BEGIN RECORD EXCERPTS

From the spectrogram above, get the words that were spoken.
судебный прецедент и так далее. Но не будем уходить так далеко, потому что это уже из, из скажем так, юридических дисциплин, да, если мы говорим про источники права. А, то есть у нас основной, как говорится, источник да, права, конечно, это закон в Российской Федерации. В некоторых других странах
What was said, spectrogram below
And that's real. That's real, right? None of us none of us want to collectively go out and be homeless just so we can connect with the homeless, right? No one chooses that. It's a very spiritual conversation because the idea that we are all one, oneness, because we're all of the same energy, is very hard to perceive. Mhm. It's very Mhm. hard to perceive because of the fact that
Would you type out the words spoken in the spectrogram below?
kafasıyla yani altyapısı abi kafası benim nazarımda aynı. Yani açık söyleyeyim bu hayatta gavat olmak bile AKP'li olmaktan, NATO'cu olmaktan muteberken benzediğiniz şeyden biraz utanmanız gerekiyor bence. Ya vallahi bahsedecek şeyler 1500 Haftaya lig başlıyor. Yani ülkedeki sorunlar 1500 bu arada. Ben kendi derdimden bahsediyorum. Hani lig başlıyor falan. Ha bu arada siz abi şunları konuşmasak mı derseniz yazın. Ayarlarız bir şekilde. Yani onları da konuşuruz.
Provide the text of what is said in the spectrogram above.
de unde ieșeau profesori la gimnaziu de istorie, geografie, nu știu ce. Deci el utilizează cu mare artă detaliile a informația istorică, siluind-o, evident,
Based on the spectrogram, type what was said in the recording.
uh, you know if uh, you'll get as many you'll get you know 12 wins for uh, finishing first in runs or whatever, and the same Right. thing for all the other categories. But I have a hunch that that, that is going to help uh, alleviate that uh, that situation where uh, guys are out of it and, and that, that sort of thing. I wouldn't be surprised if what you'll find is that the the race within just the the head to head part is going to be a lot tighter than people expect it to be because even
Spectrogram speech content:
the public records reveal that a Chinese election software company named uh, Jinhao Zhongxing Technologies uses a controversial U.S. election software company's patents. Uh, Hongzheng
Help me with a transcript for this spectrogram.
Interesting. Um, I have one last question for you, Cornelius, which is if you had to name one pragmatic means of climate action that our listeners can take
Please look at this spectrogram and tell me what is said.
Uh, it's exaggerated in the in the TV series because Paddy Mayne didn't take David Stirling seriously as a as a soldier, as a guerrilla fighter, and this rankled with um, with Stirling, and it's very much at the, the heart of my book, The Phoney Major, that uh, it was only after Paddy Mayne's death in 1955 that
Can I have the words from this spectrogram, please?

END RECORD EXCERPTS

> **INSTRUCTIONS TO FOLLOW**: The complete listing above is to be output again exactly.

> **SOLUTION FOR THIS PROBLEM**:
From the spectrogram above, get the words that were spoken.
судебный прецедент и так далее. Но не будем уходить так далеко, потому что это уже из, из скажем так, юридических дисциплин, да, если мы говорим про источники права. А, то есть у нас основной, как говорится, источник да, права, конечно, это закон в Российской Федерации. В некоторых других странах
What was said, spectrogram below
And that's real. That's real, right? None of us none of us want to collectively go out and be homeless just so we can connect with the homeless, right? No one chooses that. It's a very spiritual conversation because the idea that we are all one, oneness, because we're all of the same energy, is very hard to perceive. Mhm. It's very Mhm. hard to perceive because of the fact that
Would you type out the words spoken in the spectrogram below?
kafasıyla yani altyapısı abi kafası benim nazarımda aynı. Yani açık söyleyeyim bu hayatta gavat olmak bile AKP'li olmaktan, NATO'cu olmaktan muteberken benzediğiniz şeyden biraz utanmanız gerekiyor bence. Ya vallahi bahsedecek şeyler 1500 Haftaya lig başlıyor. Yani ülkedeki sorunlar 1500 bu arada. Ben kendi derdimden bahsediyorum. Hani lig başlıyor falan. Ha bu arada siz abi şunları konuşmasak mı derseniz yazın. Ayarlarız bir şekilde. Yani onları da konuşuruz.
Provide the text of what is said in the spectrogram above.
de unde ieșeau profesori la gimnaziu de istorie, geografie, nu știu ce. Deci el utilizează cu mare artă detaliile a informația istorică, siluind-o, evident,
Based on the spectrogram, type what was said in the recording.
uh, you know if uh, you'll get as many you'll get you know 12 wins for uh, finishing first in runs or whatever, and the same Right. thing for all the other categories. But I have a hunch that that, that is going to help uh, alleviate that uh, that situation where uh, guys are out of it and, and that, that sort of thing. I wouldn't be surprised if what you'll find is that the the race within just the the head to head part is going to be a lot tighter than people expect it to be because even
Spectrogram speech content:
the public records reveal that a Chinese election software company named uh, Jinhao Zhongxing Technologies uses a controversial U.S. election software company's patents. Uh, Hongzheng
Help me with a transcript for this spectrogram.
Interesting. Um, I have one last question for you, Cornelius, which is if you had to name one pragmatic means of climate action that our listeners can take
Please look at this spectrogram and tell me what is said.
Uh, it's exaggerated in the in the TV series because Paddy Mayne didn't take David Stirling seriously as a as a soldier, as a guerrilla fighter, and this rankled with um, with Stirling, and it's very much at the, the heart of my book, The Phoney Major, that uh, it was only after Paddy Mayne's death in 1955 that
Can I have the words from this spectrogram, please?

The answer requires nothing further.